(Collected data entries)
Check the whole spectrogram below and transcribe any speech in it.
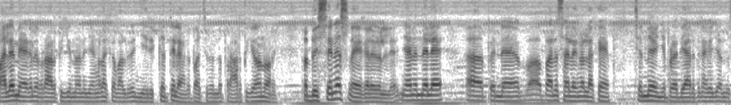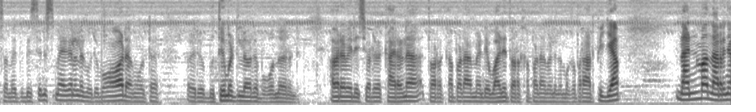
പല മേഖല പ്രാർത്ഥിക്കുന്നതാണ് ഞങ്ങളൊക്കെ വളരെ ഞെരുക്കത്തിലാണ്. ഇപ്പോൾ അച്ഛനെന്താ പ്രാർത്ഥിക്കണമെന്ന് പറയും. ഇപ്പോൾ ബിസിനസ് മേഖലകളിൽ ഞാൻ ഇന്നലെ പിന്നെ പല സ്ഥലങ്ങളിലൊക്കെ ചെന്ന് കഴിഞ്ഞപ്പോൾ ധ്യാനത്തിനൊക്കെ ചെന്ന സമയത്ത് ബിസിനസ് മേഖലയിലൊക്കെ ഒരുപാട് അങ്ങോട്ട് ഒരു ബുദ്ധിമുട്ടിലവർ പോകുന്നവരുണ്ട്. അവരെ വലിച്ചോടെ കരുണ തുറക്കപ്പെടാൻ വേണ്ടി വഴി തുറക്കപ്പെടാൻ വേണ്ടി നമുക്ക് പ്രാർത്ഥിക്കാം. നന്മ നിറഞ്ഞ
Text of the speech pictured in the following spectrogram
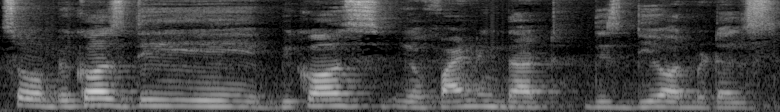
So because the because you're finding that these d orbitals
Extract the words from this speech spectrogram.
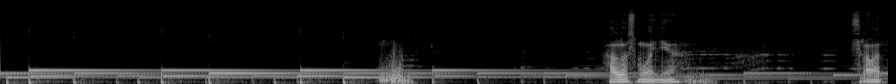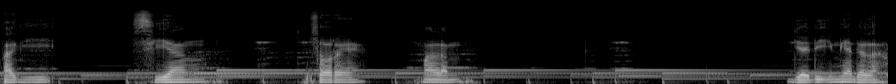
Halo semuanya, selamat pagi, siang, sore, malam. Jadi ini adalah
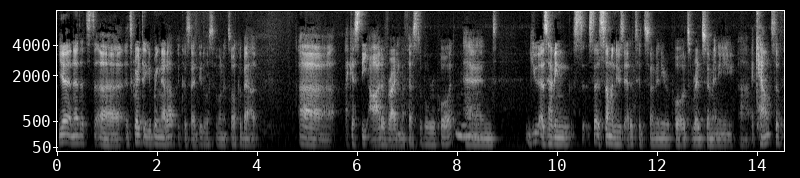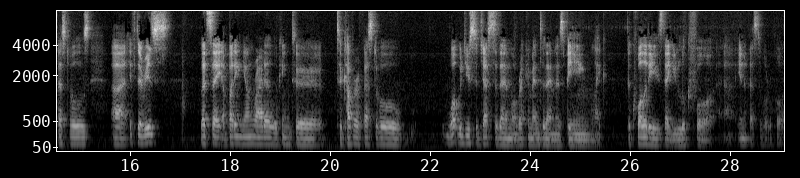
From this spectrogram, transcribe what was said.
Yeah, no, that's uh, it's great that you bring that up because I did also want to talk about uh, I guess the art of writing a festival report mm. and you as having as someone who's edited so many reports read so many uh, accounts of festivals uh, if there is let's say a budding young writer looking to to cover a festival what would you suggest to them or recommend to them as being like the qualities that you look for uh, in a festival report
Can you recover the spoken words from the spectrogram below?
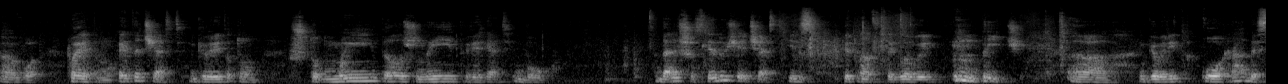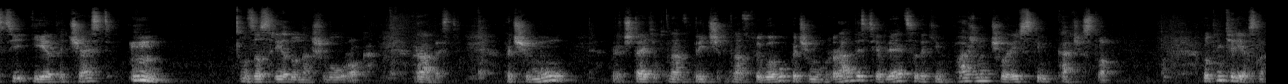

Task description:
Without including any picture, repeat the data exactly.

Response to this exercise:
Check the whole spectrogram below and transcribe any speech in it.
പല മേഖല പ്രാർത്ഥിക്കുന്നതാണ് ഞങ്ങളൊക്കെ വളരെ ഞെരുക്കത്തിലാണ്. ഇപ്പോൾ അച്ഛനെന്താ പ്രാർത്ഥിക്കണമെന്ന് പറയും. ഇപ്പോൾ ബിസിനസ് മേഖലകളിൽ ഞാൻ ഇന്നലെ പിന്നെ പല സ്ഥലങ്ങളിലൊക്കെ ചെന്ന് കഴിഞ്ഞപ്പോൾ ധ്യാനത്തിനൊക്കെ ചെന്ന സമയത്ത് ബിസിനസ് മേഖലയിലൊക്കെ ഒരുപാട് അങ്ങോട്ട് ഒരു ബുദ്ധിമുട്ടിലവർ പോകുന്നവരുണ്ട്. അവരെ വലിച്ചോടെ കരുണ തുറക്കപ്പെടാൻ വേണ്ടി വഴി തുറക്കപ്പെടാൻ വേണ്ടി നമുക്ക് പ്രാർത്ഥിക്കാം. നന്മ നിറഞ്ഞ
Text of the speech pictured in the following spectrogram
So because the because you're finding that these d orbitals
Extract the words from this speech spectrogram.
Halo semuanya, selamat pagi, siang, sore, malam. Jadi ini adalah
From this spectrogram, transcribe what was said.
Yeah, no, that's uh, it's great that you bring that up because I did also want to talk about uh, I guess the art of writing a festival report mm. and you as having as someone who's edited so many reports read so many uh, accounts of festivals uh, if there is let's say a budding young writer looking to to cover a festival what would you suggest to them or recommend to them as being like the qualities that you look for uh, in a festival report
Can you recover the spoken words from the spectrogram below?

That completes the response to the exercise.